Afghan Conference: After the journey home, the challenges ahead
|Publisher||UN High Commissioner for Refugees (UNHCR)|
|Publication Date||2 May 2012|
|Cite as||UN High Commissioner for Refugees (UNHCR), Afghan Conference: After the journey home, the challenges ahead, 2 May 2012, available at: http://www.refworld.org/docid/4fa253bd2.html [accessed 13 February 2016]|
In the village of Mahajer Qashlaq, in northern Afghanistan, community elders recently discussed the strategy and its community-based approach with the head of UNHCR's operations in the region.
"We are entering a new stage in the return and reintegration of Afghan refugees," UNHCR's Martin Bucumi told the gathering. "We know that finding proper work is a key issue."

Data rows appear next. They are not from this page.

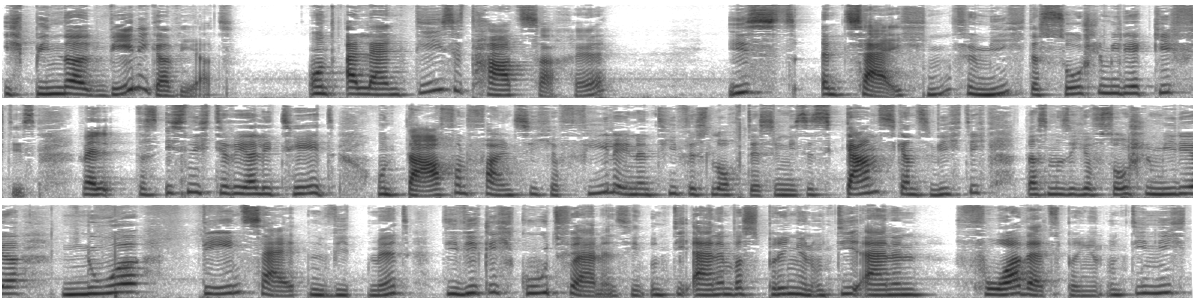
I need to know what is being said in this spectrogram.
ich bin da weniger wert. Und allein diese Tatsache ist ein Zeichen für mich, dass Social Media Gift ist, weil das ist nicht die Realität und davon fallen sicher viele in ein tiefes Loch. Deswegen ist es ganz, ganz wichtig, dass man sich auf Social Media nur den Seiten widmet, die wirklich gut für einen sind und die einem was bringen und die einen vorwärts bringen und die nicht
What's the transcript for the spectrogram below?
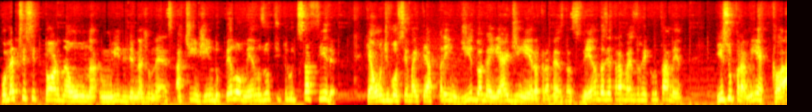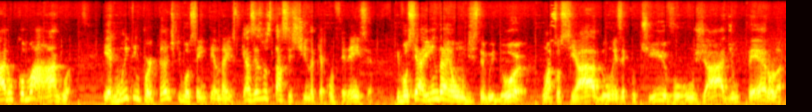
Como é que você se torna um, um líder na Junés? Atingindo pelo menos o título de Safira, que é onde você vai ter aprendido a ganhar dinheiro através das vendas e através do recrutamento. Isso para mim é claro como a água. E é muito importante que você entenda isso, porque às vezes você está assistindo aqui a conferência e você ainda é um distribuidor, um associado, um executivo, um JAD, um Pérola.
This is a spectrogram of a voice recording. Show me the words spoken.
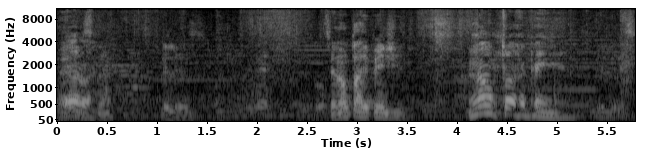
É Ela. isso, né? Beleza. Você não tá arrependido? Não tô arrependido. Beleza.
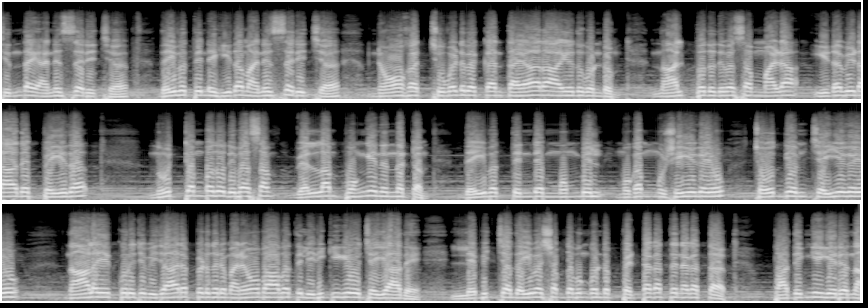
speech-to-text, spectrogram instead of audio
ചിന്ത അനുസരിച്ച് ദൈവത്തിന്റെ ഹിതം അനുസരിച്ച് നോഹ ചുവട് വെക്കാൻ തയ്യാറായതുകൊണ്ടും നാൽപ്പത് ദിവസം മഴ ഇടവിടാതെ പെയ്ത് നൂറ്റമ്പത് ദിവസം വെള്ളം പൊങ്ങി നിന്നിട്ടും ദൈവത്തിന്റെ മുമ്പിൽ മുഖം മുഷിയുകയോ ചോദ്യം ചെയ്യുകയോ നാളെയെക്കുറിച്ച് വിചാരപ്പെടുന്ന ഒരു മനോഭാവത്തിൽ ഇരിക്കുകയോ ചെയ്യാതെ ലഭിച്ച ദൈവശബ്ദവും കൊണ്ട് പെട്ടകത്തിനകത്ത് പതുങ്ങിയിരുന്ന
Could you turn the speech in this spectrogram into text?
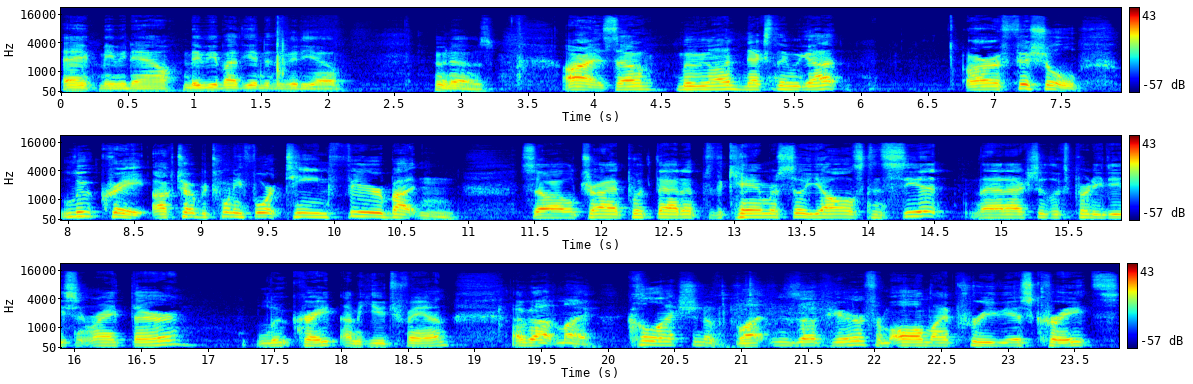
Hey, maybe now. Maybe by the end of the video. Who knows? Alright, so moving on. Next thing we got our official Loot Crate October 2014 Fear button. So I will try to put that up to the camera so y'all can see it. That actually looks pretty decent right there. Loot Crate, I'm a huge fan. I've got my collection of buttons up here from all my previous crates.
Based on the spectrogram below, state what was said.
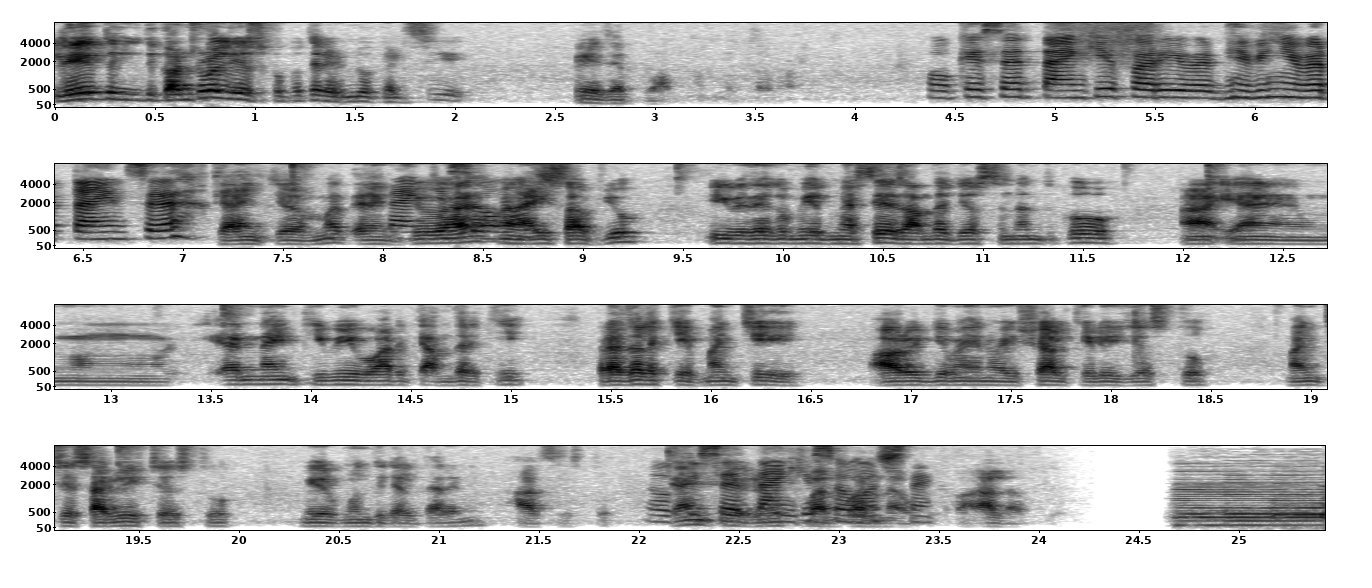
లేదు ఇది కంట్రోల్ చేసుకోకపోతే రెండు కలిసి major problem okay sir thank you for your giving your time sir. Thank you అమ్మ thank you. Nice of you ఈ విధంగా మీరు మెసేజ్ అందజేస్తున్నందుకు ఎన్ నైన్ టీవీ వారికి అందరికీ ప్రజలకి మంచి ఆరోగ్యమైన విషయాలు తెలియజేస్తూ మంచి సర్వీస్ చేస్తూ మీరు ముందుకెళ్తారని ఆశిస్తూ. Thank you so much all of you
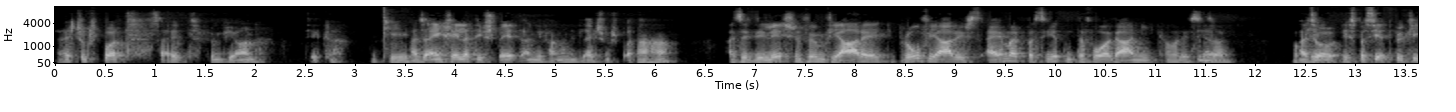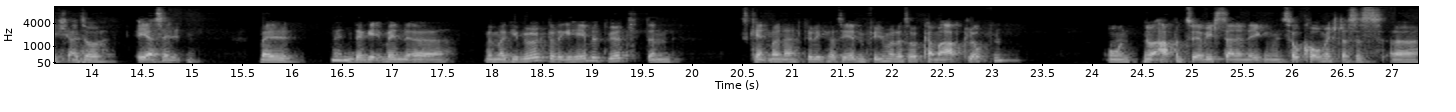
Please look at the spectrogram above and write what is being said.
Leistungssport seit fünf Jahren circa. Okay. Also eigentlich relativ spät angefangen mit Leistungssport. Aha. Also die letzten fünf Jahre, die Profijahre ist es einmal passiert und davor gar nie, kann man das so Ja. sagen? Okay. Also es passiert wirklich, also eher selten. Weil wenn, der, wenn, äh, wenn man gewürgt oder gehebelt wird, dann, das kennt man natürlich aus jedem Film oder so, kann man abklopfen. Und nur ab und zu erwischt es einen irgendwie so komisch, dass es, äh,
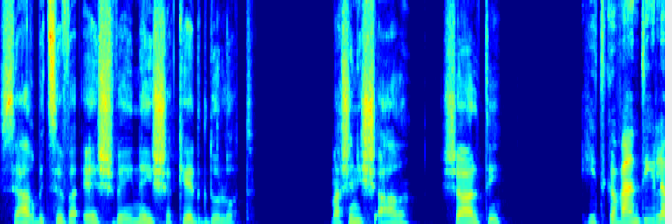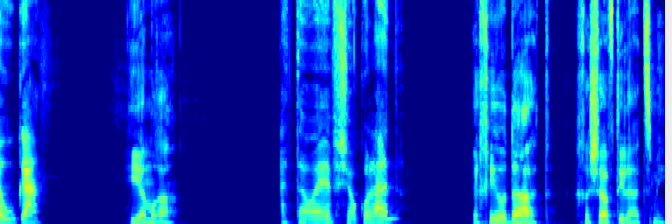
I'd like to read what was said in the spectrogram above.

Concentrating initially on the 19 provinces where the majority of Afghan refugees have returned home after years of exile, and where others are expected to return in the future, the projects are designed to provide essential services such as health and sanitation, education, and water; but also to improve local economic opportunities, help young people find work and to help communities to live in harmony together.
Four years ago, when some 200 refugee families returned to Mahajer Qashlaq from Pakistan the area was desolate and barren with no shelter, no safe drinking water, no school and no health clinic.
"We were thankful for the initial help we received from UNHCR," said Mullah Ghulam Rasoul, deputy head of the village shura (council). "But it was not enough. We needed work, we needed to earn money, we needed to know that we could support our families."
Afghanistan's Minister for Refugees and Reintegration Jamaher Anwary said it was because of these unmet needs that, working with UNHCR, he revised the country's reintegration policy.
Under the initiative, Mahajer Qashlaq became one of 48 sites identified by UNHCR and the ministry for assistance. Since work began last year more than 100 new shelters, a deep water well, two reservoirs, an eight-room school and an upgraded road have been constructed in the village. Two hundred returnee women have also learned how to spin wool and a new community centre provides a place for them to discuss issues concerning them and their families.
Word of the improvements in the village is travelling beyond the community. "I know of at least 150 families from Mahajer Qashlaq who are still refugees in Pakistan and they have been carefully following developments here," said Haji Sahib Khan. "They are now interested in returning later this year."
Together with UNHCR, the refugee ministry has entered discussions with the UN Development Programme (UNDP) in order to draw on that agency's expertise in long-term development projects.
Other Afghan ministries as well as non-governmental organizations have been drawn into the initiative. "Now is the time for the government to make a collective effort that involves government, civil society and the international community in order to strongly support national programmes, especially for Afghan returnees and the communities in which they live," said Peter Nicolaus, UNHCR's representative in Afghanistan.
In January 2012, the Afghan government signed an inter-governmental agreement in Dubai with the governments of Iran and Pakistan to help find long-term solutions for Afghan refugees and returnees. This strategy will be officially presented to the international community at a two-day conference starting Wednesday in Geneva.
"The most pressing need is for increased support from key donor countries to invest long term in those national development programmes where the needs are greatest – livelihoods, food, shelter, education, sanitation and basic infrastructure," said Minister Anwary. "By doing that, they will improve the return and reintegration prospects for former refugees in Afghanistan."